Let's say you've read up on the merits of woodcase pencils and you've decided to become an inveterate pencil carrier. You've sorted your B's from your HB's, you've picked your favorite finishes and ferrules. You've bought your dozen (or two) and are scribbling smoothly... until one day you find yourself with a dull point and no sharpener.
But if you've got your pocketknife, you're just a few minutes from a fresh point! Let's take a look at how to sharpen a pencil by hand.
Sharpening a blade at home - whether a pocket knife, a chisel, a kitchen knife, a hand plane blade, a pair of scissors - is a relatively simple process. In theory. In practice, it can be a bit difficult, since the essence of sharpening a blade is less about the ability to remove material and create/straighten a new edge. Rather - the trick is removing that material at the right angle to create the bevel that makes up a blade's sharp edge.
In case you've never looked into it, a set of steak knives is, like, super expensive. Even a reasonably priced, high-quality set, like these six rosewood-handled knives from Victorinox, will set you back $130. Which, to be fair, works out to about $22 a piece, but, c'mon, if you were gonna spend $130 on some knives, would you really want to get a speciality tool you'll only you five or six times a year when you cook up some serious protein for guests?

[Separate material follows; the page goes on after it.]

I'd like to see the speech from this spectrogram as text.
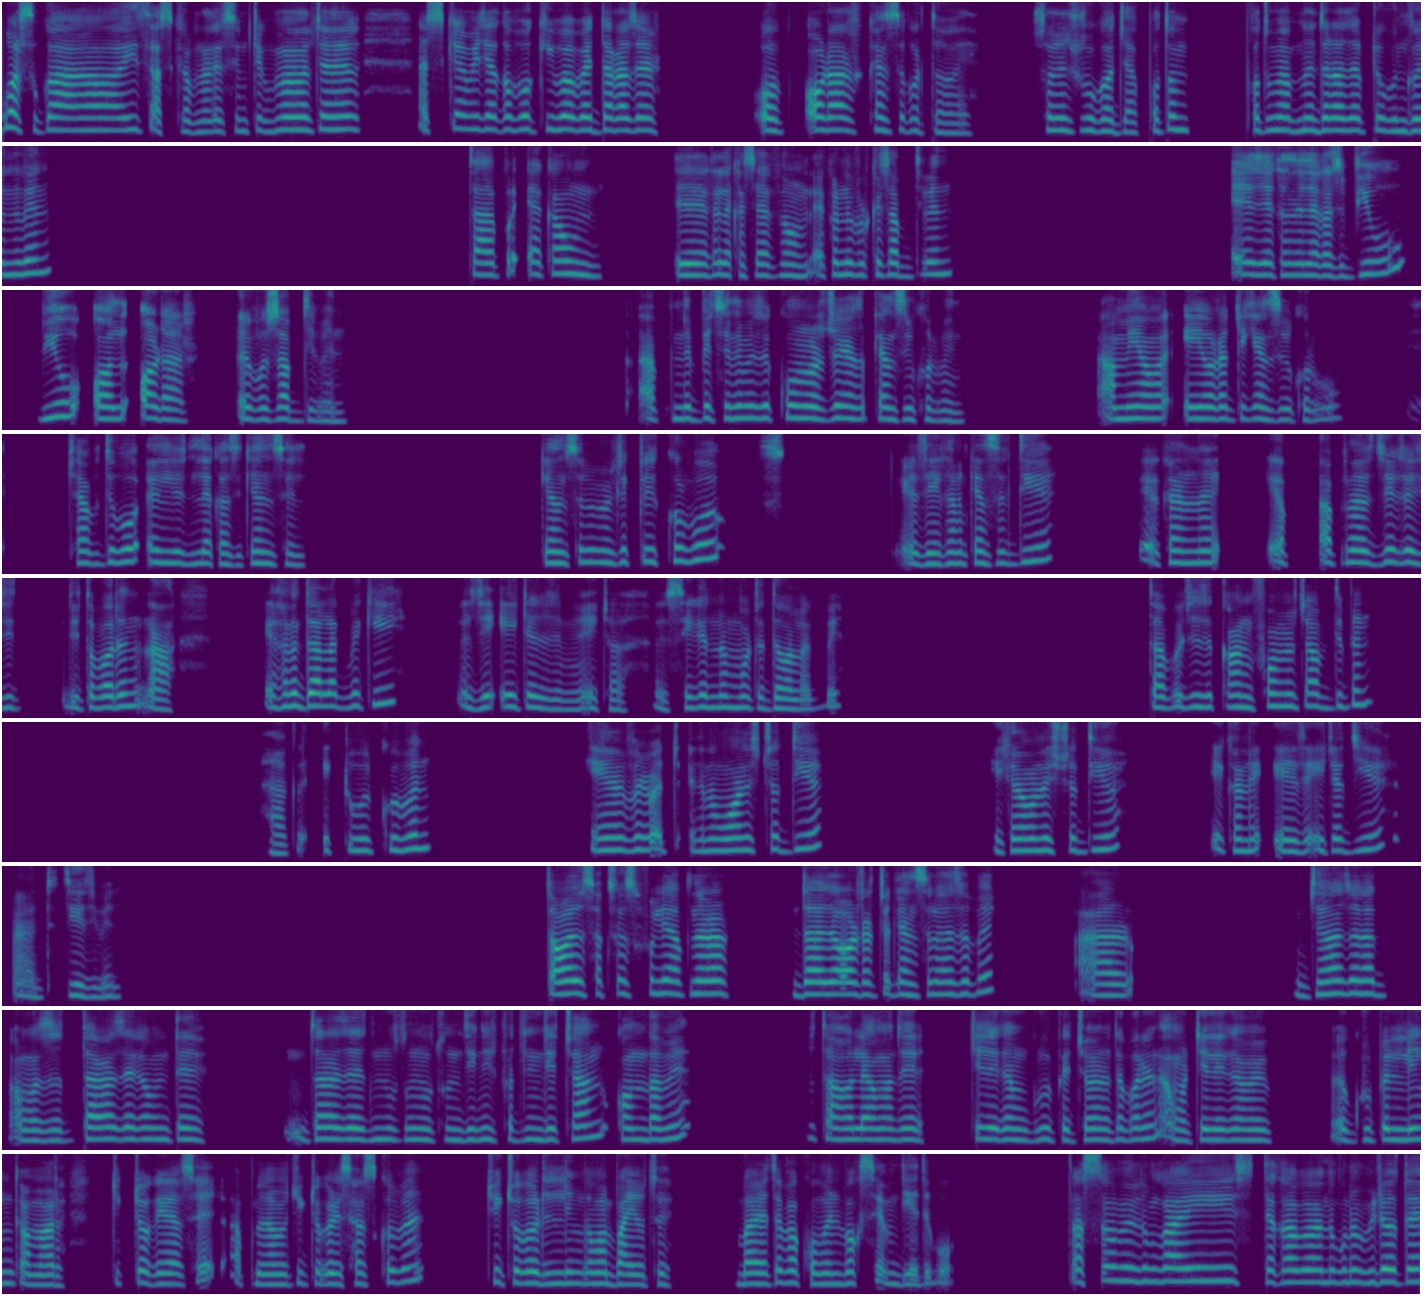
হোয়াটস guys. আজকে আপনাদের সিম technology channel আজকে আমি দেখাবো কীভাবে দারাজের অর্ডার ক্যান্সেল করতে হয়। চলেন শুরু করা যাক। প্রথম, প্রথমে আপনার দারাজ অ্যাপটা ওপেন করে নেবেন। তারপর অ্যাকাউন্ট লেখা আছে অ্যাকাউন্ট অ্যাকাউন্টের পক্ষে চাপ দিবেন। এই যে এখানে লেখা আছে ভিউ ভিউ অল অর্ডার এরপর চাপ দিবেন। আপনি বেছে নেবেন যে কোন অর্ডার ক্যান্সেল করবেন। আমি আমার এই অর্ডারটি ক্যান্সেল করব। চাপ দেব লেখা আছে ক্যান্সেল ক্যান্সেল বাটনে ক্লিক করব। এই যে এখানে ক্যান্সেল দিয়ে, এখানে আপনার যে দিতে পারেন, না, এখানে দেওয়া লাগবে কি? যে এইটা এটা সেকেন্ড নম্বরটা দেওয়া লাগবে। তারপর যে কনফার্মে চাপ দিবেন হ্যাঁ একটু ওয়েট করবেন। এখানে ওয়ান স্টার দিয়ে, এখানে ওয়ান স্টার দিয়ে, এখানে এটা দিয়ে দিয়ে দিবেন। তাহলে সাকসেসফুলি আপনার অর্ডারটা ক্যান্সেল হয়ে যাবে। আর যারা যারা আমাদের, তারা অ্যাকাউন্টে যারা যে নতুন নতুন জিনিসপত্র নিতে চান কম দামে, তাহলে আমাদের টেলিগ্রাম গ্রুপে জয়েন হতে পারেন। আমার টেলিগ্রামের গ্রুপের লিঙ্ক আমার টিকটকে আছে, আপনারা আমার টিকটকে সার্চ করবেন। টিকটকের লিঙ্ক আমার বায়োতে বায়োতে বা কমেন্ট বক্সে আমি দিয়ে দেবো। তার সঙ্গে গাইস দেখা হবে অন্য কোনো ভিডিওতে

Check this one out: Scott, a maker and woodworker from Vancouver Island, BC, figured out a way to hack an old, busted breadmaker into a turntable-based powered sharpening system. He says,

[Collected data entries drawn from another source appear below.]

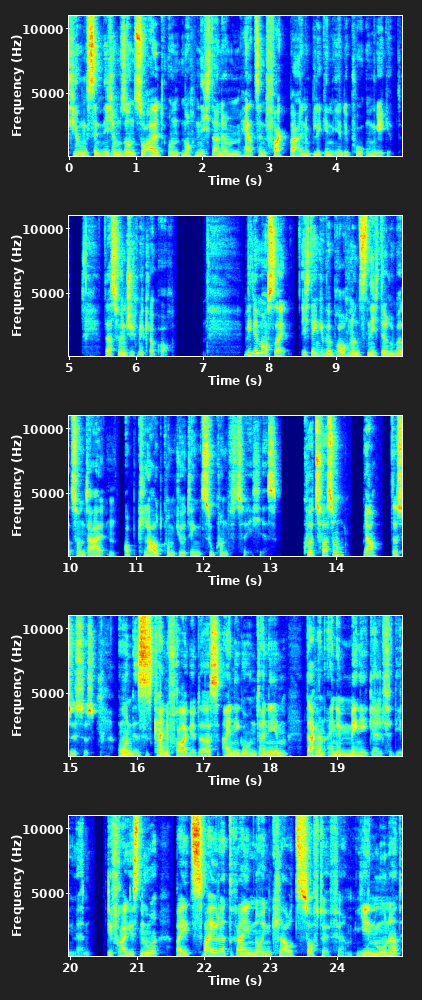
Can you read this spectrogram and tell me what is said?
Die Jungs sind nicht umsonst so alt und noch nicht an einem Herzinfarkt bei einem Blick in ihr Depot umgekippt. Das wünsche ich mir, glaube auch. Wie dem auch sei, ich denke, wir brauchen uns nicht darüber zu unterhalten, ob Cloud Computing zukunftsfähig ist. Kurzfassung? Ja, das ist es. Und es ist keine Frage, dass einige Unternehmen daran eine Menge Geld verdienen werden. Die Frage ist nur, bei zwei oder drei neuen Cloud-Software-Firmen jeden Monat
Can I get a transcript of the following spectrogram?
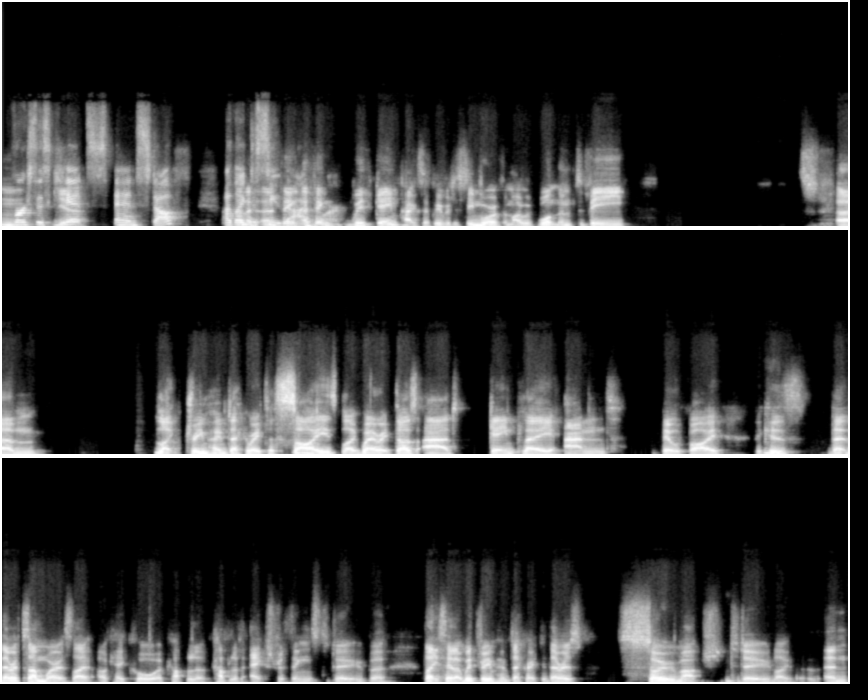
mm, versus yeah. kits and stuff. I'd like and to I, see I think that I think more. with game packs, if we were to see more of them, I would want them to be um like Dream Home Decorator Mm-hmm. size, like where it does add gameplay and build buy, Mm-hmm. because there, there are some where it's like, okay, cool, a couple of couple of extra things to do. But like you say, like with Dream Home Decorator there is so much to do. Like and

"Just because something makes you smile or laugh ... doesn't mean it's a joke."
Word to the skeptical: don't be. Artisinal pencil sharpening is a very real thing. You may have heard of David Rees, a political cartoonist who also runs ArtisinalPencilSharpening.com, a site where you can send in a pencil (or David can provide one) and he'll sharpen it by hand, for $15.00.
Now, David has released a book How To Sharpen Pencils: A Practical & Theoretical Treatise on the Artisanal Craft of Pencil Sharpening for Writers, Artists, Contractors, Flange Turners, Anglesmiths, & Civil Servants (with a forward by John Hodgman), and is currently on tour with workshops and sharpening services, often on the same bill as some awesome comedians.
If you get the idea of a hand sharpened pencil, but aren't quite down to pay $15.00 for the service, David has graciously provided his technique. For free.
It's the kind of thing you simply gotta see.